Next International Women's DayWednesday, 8 March 2023
International Women’s Day is observed annually on March 8, all around the World. It is a day to reflect on and celebrate the social, political, economic and cultural accomplishments of women, and to bring awareness to the fight for gender equality. Although it is a holiday in some countries, it is a normal day in the United States, and as such, businesses and schools are open.
The official color for International Women’s Day is Purple and the logo is the goddess Venus. Since 1908 the colors for the fight for women’s rights have been Purple, Green and White, set as such by the Women’s Social and Political Union in the United Kingdom. Purple is meant to symbolize justice and dignity, Green symbolizes hope, and White used to be the symbol for purity, although it has now been removed because it was deemed antiquated.
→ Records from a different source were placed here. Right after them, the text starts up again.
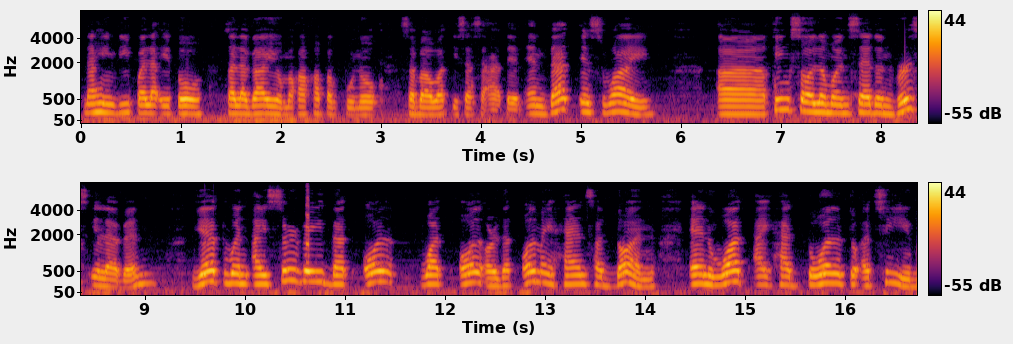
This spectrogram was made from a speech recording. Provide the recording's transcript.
na hindi pala ito talaga yung makakapagpuno sa bawat isa sa atin. And that is why uh, King Solomon said on verse 11, Yet when I surveyed that all what all or that all my hands had done and what I had toiled to achieve,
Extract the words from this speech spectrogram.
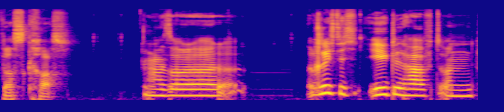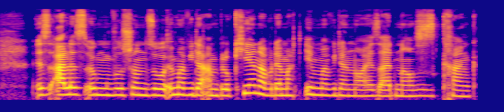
Das ist krass. Also richtig ekelhaft und ist alles irgendwo schon so immer wieder am Blockieren, aber der macht immer wieder neue Seiten auf. Das ist krank.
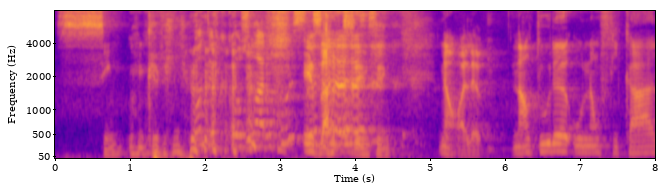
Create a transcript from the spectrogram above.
Sim, um bocadinho. Bom, teve que congelar o curso. Exato, sim, sim. Não, olha, na altura o não ficar.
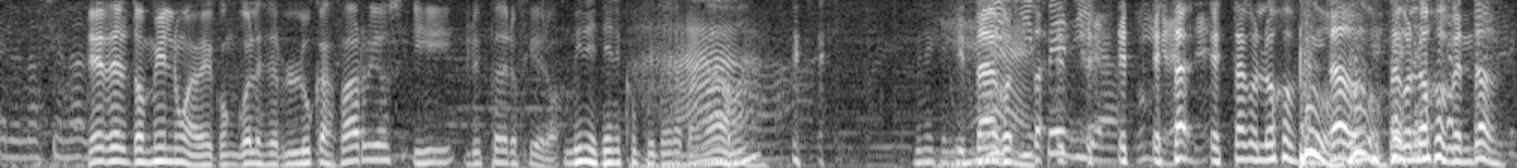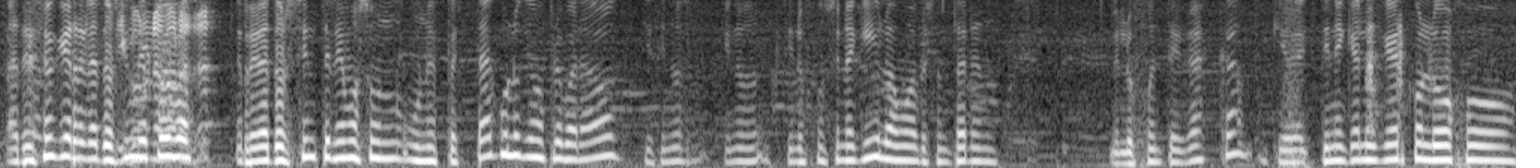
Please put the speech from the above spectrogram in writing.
en el Nacional. Desde el 2009, con goles de Lucas Barrios y Luis Pedro Figueroa. Mire, tiene el computador apagado. ¿eh? Mira que Y está, con, está, está- está con los ojos vendados. Está con los ojos vendados. Atención que Relatorcín después. Relatorcín tenemos un, un espectáculo que hemos preparado que si no, que no, si no funciona aquí lo vamos a presentar en, en los Fuentes Gasca que tiene que algo que ver con los ojos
The History of International Women's Day
The fight to have a day to celebrate women began during the 1900s, at a time when there was a surge in population growth and the creation of more precarious jobs during the industrial revolution. This resulted in a spike of radical ideologies, and people who felt themselves mistreated started fighting for their rights.
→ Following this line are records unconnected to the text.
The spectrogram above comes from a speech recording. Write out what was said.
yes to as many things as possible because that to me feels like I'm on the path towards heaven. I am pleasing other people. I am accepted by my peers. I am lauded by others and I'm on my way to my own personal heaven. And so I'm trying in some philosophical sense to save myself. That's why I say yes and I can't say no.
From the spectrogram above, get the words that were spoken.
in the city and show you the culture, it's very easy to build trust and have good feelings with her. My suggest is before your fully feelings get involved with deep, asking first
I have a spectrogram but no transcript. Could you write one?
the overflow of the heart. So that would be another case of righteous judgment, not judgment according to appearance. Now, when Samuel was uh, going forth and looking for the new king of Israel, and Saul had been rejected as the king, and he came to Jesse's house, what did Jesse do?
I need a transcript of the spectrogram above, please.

This resulted in unrest and depression, and members of labor movements became more vocal in their discontent with their conditions. In 1908, 15,000 women marched through the streets of New York, demanding better pay and voting rights.
Motivated by this, in 1909 garment workers went on strike in a protest against their working conditions and bad pay, and on this same year, on February 28, the Socialist Party of America, by the hands of Theresa Malkiel, organized the first National Women’s Day in America. This day was celebrated on the last Sunday of February, until 1913.
Clara Zetkin, of the German Women’s Office, was inspired by these movements, and in 1910, at a conference in Copenhagen, voiced her desire to have an International Women’s Day, where every country in the world would unite in their demands for better rights and equality for women. This was approved, and in 1911 the official first gatherings for International Women’s Day happened in many European countries, on March 19. A few days later, on March 25, the Triangle Fire happened in New York, killing 146 Women, factory workers in precarious conditions, making it even more apparent the need for awareness of working situations for women.
March 8 was declared the official International Women’s Day in 1913, and it has remained so until today.
International Women's Day in recent times
The United Nations declared 1975 International Women’s Year and began observing International Women’s Day. By 1977, the UN General Assembly asked all of their member states to recognize March 8 as the Day for Women’s Rights and International Peace, as a day to end discrimination and to fight for women’s equality. It was declared that each country should celebrate this day according to their own traditions and customs, making this a global day.
In 1996 it was decided that International Women’s Day should have a different theme that highlights women’s struggles and achievements every year. The first annual theme was Celebrating the Past, Planning for the Future, and since then there have been many different themes such as Ending Impunity for Violence Against Women and Girls in 2007 and Think Equal, Build Smart, Innovate for Change in 2019.
How International Women's Day is celebrated
Every year, International Women’s Day is observed with events around the world that are meant to raise awareness of the struggles and achievements of women. The events can take the shape of seminars, conferences, debates and social gatherings, where women who are leaders of the community, such as politicians, educators, entrepreneurs and tv personalities are invited to give talks that focus on the issues and successes of women, the need for education, the portrayal of women in the media and encouraging women to pursue equality in their careers.
Schools will also organize special lessons and presentations, where they teach students about the influence of women in society.